They provide other quotes to illustrate their main line of argument in this brief article and, as such, their approach appears to be indistinguishable from any ethnographic study using interview data to explore subject's perceptions (see Section 4)

For example, they state that their sample did not regard knife arrying as irresponsible and they quoted a respondent ": "If your attackers turn you into a veg then they will be free in 1 or 2 years' time anyway. They will play their time away and laugh at you eating through a straw".

The commentary on the perceptions of young men and the subsequent recommendations for appropriate policy and actions continued:

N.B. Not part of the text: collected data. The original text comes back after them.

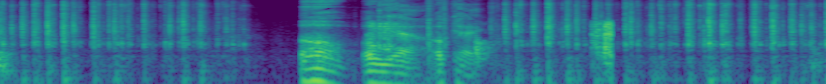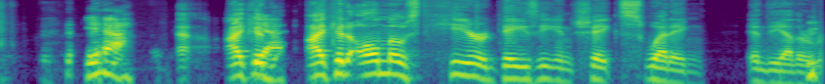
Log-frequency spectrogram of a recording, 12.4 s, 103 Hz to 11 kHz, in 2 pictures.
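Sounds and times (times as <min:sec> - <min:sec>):
typing on a loud clacky computer keyboard: 0:00.0 - 0:01.9, 0:03.2 - 0:06.4
speech: 0:06.9 - 0:12.3.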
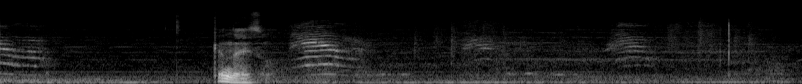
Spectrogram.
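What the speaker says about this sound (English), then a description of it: "disturbed by a cat crying." A cat cries at night with a few plaintive, wavering meows spaced over several seconds, one sharp loud yowl standing out, while a person speaks briefly in the background.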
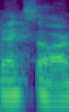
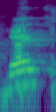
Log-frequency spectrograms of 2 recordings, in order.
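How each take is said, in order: First: The name is pronounced the way outsiders say it. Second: The name is pronounced the way locals say it. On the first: The speaker is not from the area. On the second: The speaker is from the area.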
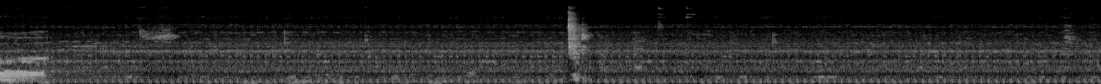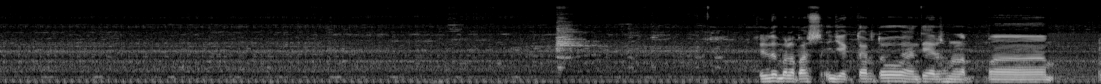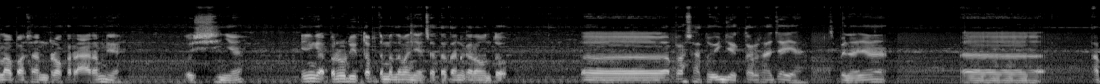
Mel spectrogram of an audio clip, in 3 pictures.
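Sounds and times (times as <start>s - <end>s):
machine hum: 0.0s - 33.0s.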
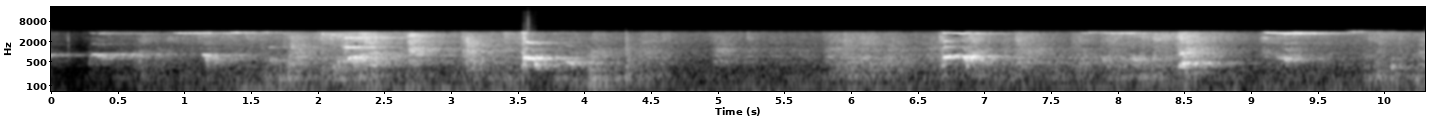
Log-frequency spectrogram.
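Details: Leo, a Rottweiler, reacts to a gray squirrel intruder he later evicts through an open window: high thin whines and short yelps come in several bursts, mixed with clattering thumps and scuffling indoors.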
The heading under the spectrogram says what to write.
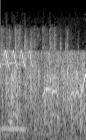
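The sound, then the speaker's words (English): A gray jay calls with a quick series of four short, high, rising notes, followed by softer whistled notes over a steady rushing background, clear. “You were absolutely right, the gray jay.”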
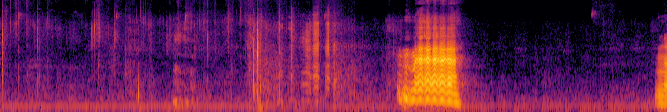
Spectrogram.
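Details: A domestic goat gives a single loud, shaky, vibrato-like bleat lasting under a second, after quiet chewing and soft rustling. A woman's voice is heard faintly before the call.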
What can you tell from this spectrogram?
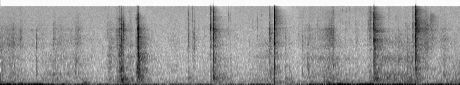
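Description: About six sharp, irregularly spaced clicks and knocks, as of small hard objects being handled or knocked, over a low background rumble.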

Another interesting feature of the data was that, in attempting to manage an image of themselves both as aware of the issues raised above, but also as law abiding, the young men in our sample typically spoke in the fourth person, an example of this being "You don't have to be gangsta. Like if you and your missus were about to get mugged by some scumbags in a back alley or something. Then she wouldn't mind if you had something". This use of the fourth person allowed our participants to signal their awareness of knife carrying behaviours and to advocate for the necessity of knife carrying, whilst not stating directly that they themselves carried knives....

On the basis of these findings, we would suggest that creating simple associations between knife-carrying and immaturity or deviance might prevent the success of campaigns aimed at reducing this behaviour.... Instead, we argue that preventing knife injuries must involve promoting recognition of the low controllability and unpredictability of knives. Such recognition might help to position knives as actually increasing, rather than decreasing, personal risks for young men. Further...our data would suggest that what is also needed is a more involved police presence aimed at fostering a sense of safety for young men.


Return to 'Non-specific' discourse analysis (Section 6.1.2)